What: New York City Missing Persons Day connects New Yorkers with resources and support to help identify and find their missing loved ones. Families and friends of long-term missing persons (missing for more than 60 days) may participate in interviews with experts and provide information that can help make identifications. Emotional support services are also available to all attendees.
All families and friends of long-term missing persons are welcome. Attendees wishing to be interviewed are strongly encouraged to make an appointment by calling (212) 323-1201. Providing information is voluntary and used only for identification purposes. Interpretation services are available.
Saturday, May 4, 2019
9:00 a.m. - 3:00 p.m.
NYC Office of Chief Medical Examiner (OCME) – Hirsch Building
421 East 26th Street (at 1st Avenue)
New York, NY 10016
Subway: 6 train to 33rd Street; Bus: M15, M34
This facility is accessible. Accommodation requests are appreciated in advance
Why: More than 13,000 people were reported missing in New York City last year, with many, including at least 200 children, missing long term. Nationwide, there are more than 87,000 active missing persons cases, and thousands of unidentified persons in the custody of medical examiner's offices, without information entered into national identification databases. New York City Missing Persons Day lets loved ones share information, such as photos, histories, and DNA samples, that can help identify and find those who went missing in New York City, and other jurisdictions.

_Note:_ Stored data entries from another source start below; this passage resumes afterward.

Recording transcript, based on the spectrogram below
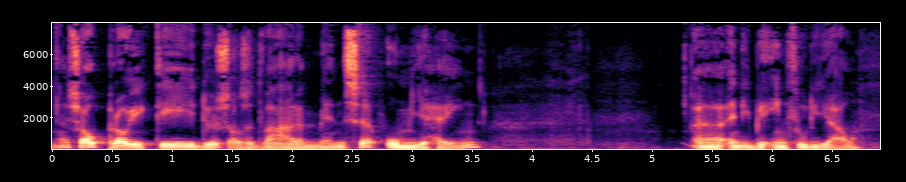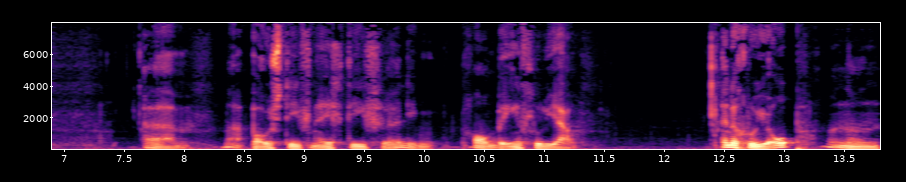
En zo projecteer je dus als het ware mensen om je heen. Uh, en die beïnvloeden jou. Uh, nou, positief, negatief, die gewoon beïnvloeden jou. En dan groei je op. En dan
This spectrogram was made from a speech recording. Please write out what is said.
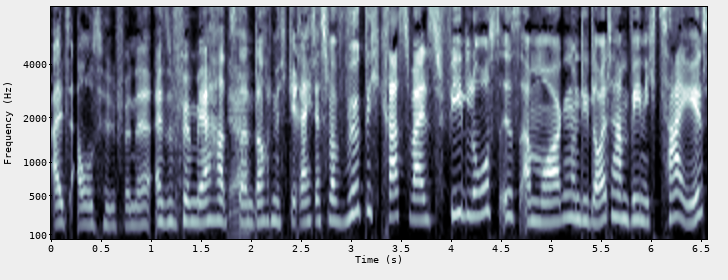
als Aushilfe, ne? Also für mehr hat's Ja. dann doch nicht gereicht. Es war wirklich krass, weil es viel los ist am Morgen und die Leute haben wenig Zeit.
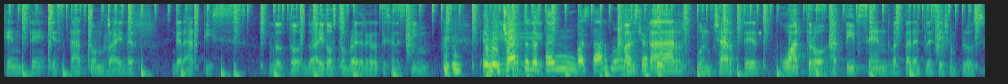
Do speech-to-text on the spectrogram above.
gente, está Tomb Raider gratis. Los hay dos Tomb Raider gratis en Steam. El Uncharted eh, está en, va a estar, ¿no? Va a estar Uncharted 4 a Thief's End, va a estar en PlayStation Plus.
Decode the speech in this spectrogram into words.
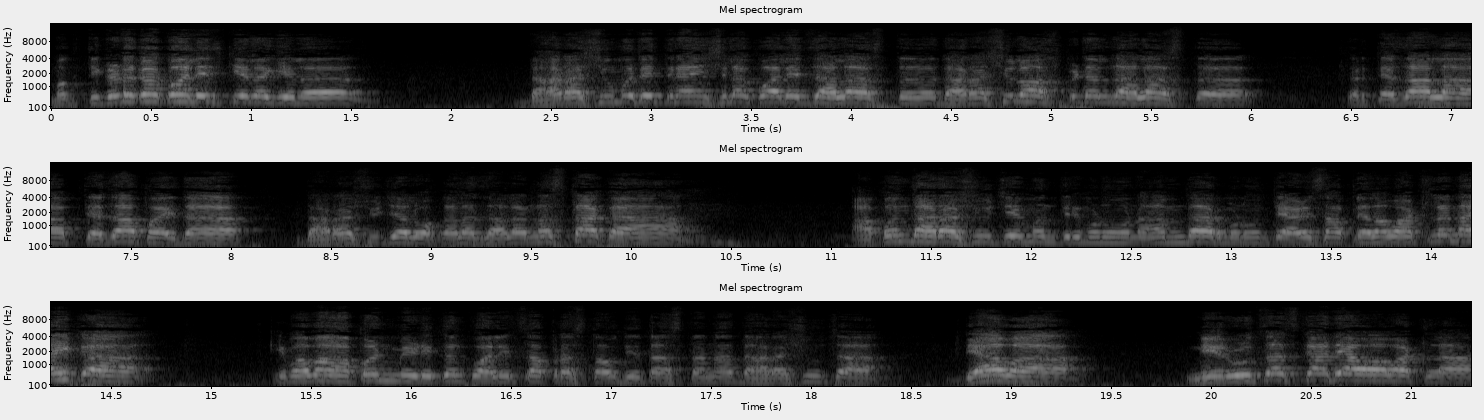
मग तिकडं का कॉलेज केलं गेलं? धाराशिवमध्ये त्र्याऐंशीला कॉलेज झालं असतं धाराशिवला हॉस्पिटल झालं असतं. तर त्याचा लाभ त्याचा फायदा धाराशिवच्या लोकांना झाला नसता का? आपण धाराशिवचे मंत्री म्हणून आमदार म्हणून त्यावेळेस आपल्याला वाटलं नाही का? की बाबा आपण मेडिकल कॉलेजचा प्रस्ताव देत असताना धाराशिवचा द्यावा नेरूळचाच का द्यावा वाटला?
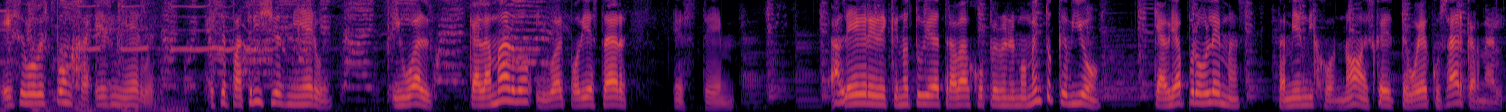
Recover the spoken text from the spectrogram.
ese Bob Esponja es mi héroe, ese Patricio es mi héroe. Igual, Calamardo igual podía estar, este, alegre de que no tuviera trabajo, pero en el momento que vio que había problemas, también dijo, no, es que te voy a acusar, carnal.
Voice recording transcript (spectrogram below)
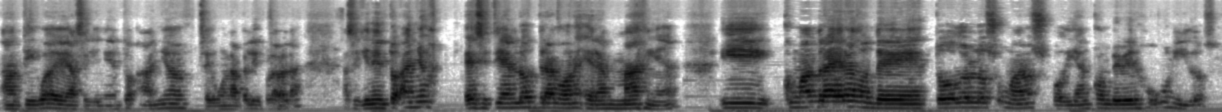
antigua de hace 500 años, según la película, ¿verdad? Hace 500 años existían los dragones, eran magia. Y Kumandra era donde todos los humanos podían convivir unidos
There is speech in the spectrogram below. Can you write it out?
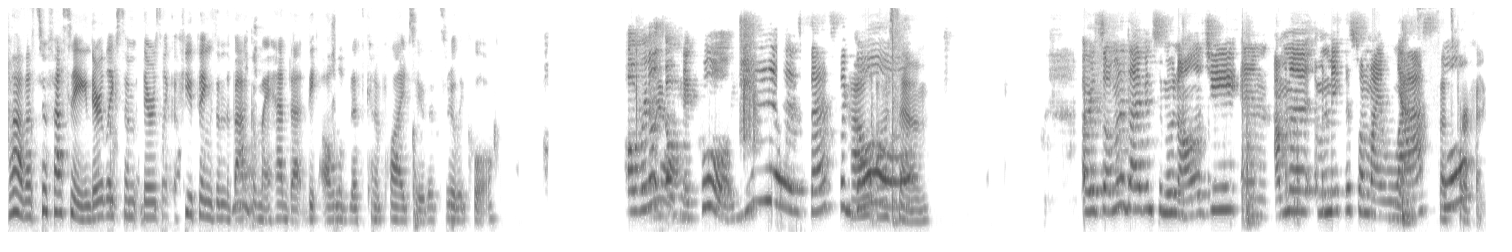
Wow, that's so fascinating. There are like some there's like a few things in the back of my head that the all of this can apply to. That's really cool. Oh, really? Yeah. Okay, cool. Yes, that's the How goal. awesome. All right, so I'm gonna dive into moonology, and I'm gonna I'm gonna make this one my last yes, that's pool. perfect.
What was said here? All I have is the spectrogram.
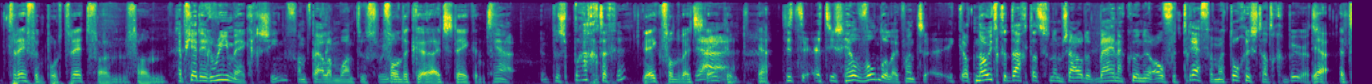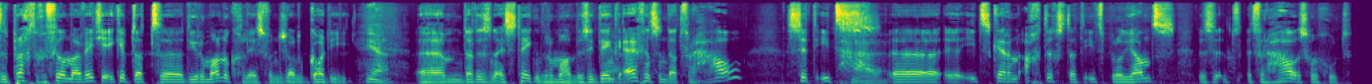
treffend portret van, van Heb jij de remake gezien van Pelham 1, 2, 3? vond ik eh, uitstekend. Ja, het was prachtig, hè? Nee, ik vond hem uitstekend. Ja. Dit, het is heel wonderlijk, want eh, ik had nooit gedacht dat ze hem zouden bijna kunnen overtreffen. Maar toch is dat gebeurd. Ja, het is een prachtige film. Maar weet je, ik heb dat, eh, die roman ook gelezen van John Gotti. Ja. Ehm, dat is een uitstekend roman. Dus ik denk Ja. ergens in dat verhaal zit iets, eh, iets kernachtigs, dat iets briljants. Dus het, het verhaal is gewoon goed.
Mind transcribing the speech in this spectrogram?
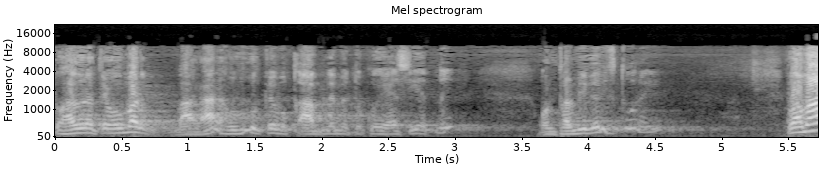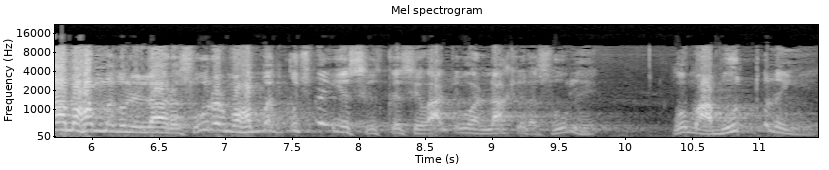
तो हज़रत उमर बहरहाल हजूर के मुकाबले में तो कोई हैसियत नहीं। उन पर भी गिरफ्त हो रही। वमा मोहम्मद रसूल, और मोहम्मद कुछ नहीं है सिवा कि वो अल्लाह के रसूल है। वो मबूद तो नहीं है।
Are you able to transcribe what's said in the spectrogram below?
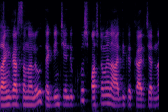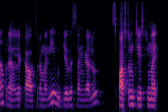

Now in its fourth year, New York City Missing Persons Day has served hundreds of families, and is credited with leading to seven identifications of missing persons in the New York metropolitan area since its launch in 2014.
Who: Hosted by OCME, in partnership with the NYPD Missing Persons Unit, NYC Department of Health and Mental Hygiene, NYC Office of Emergency Management, American Red Cross, Disaster Chaplaincy Services, National Center for Missing and Exploited Children, National Missing and Unidentified Persons System (NamUs), the Center for Hope, with support from the National Institute of Justice.
For more information, please email firstname.lastname@example.org, or call (212) 323-1201.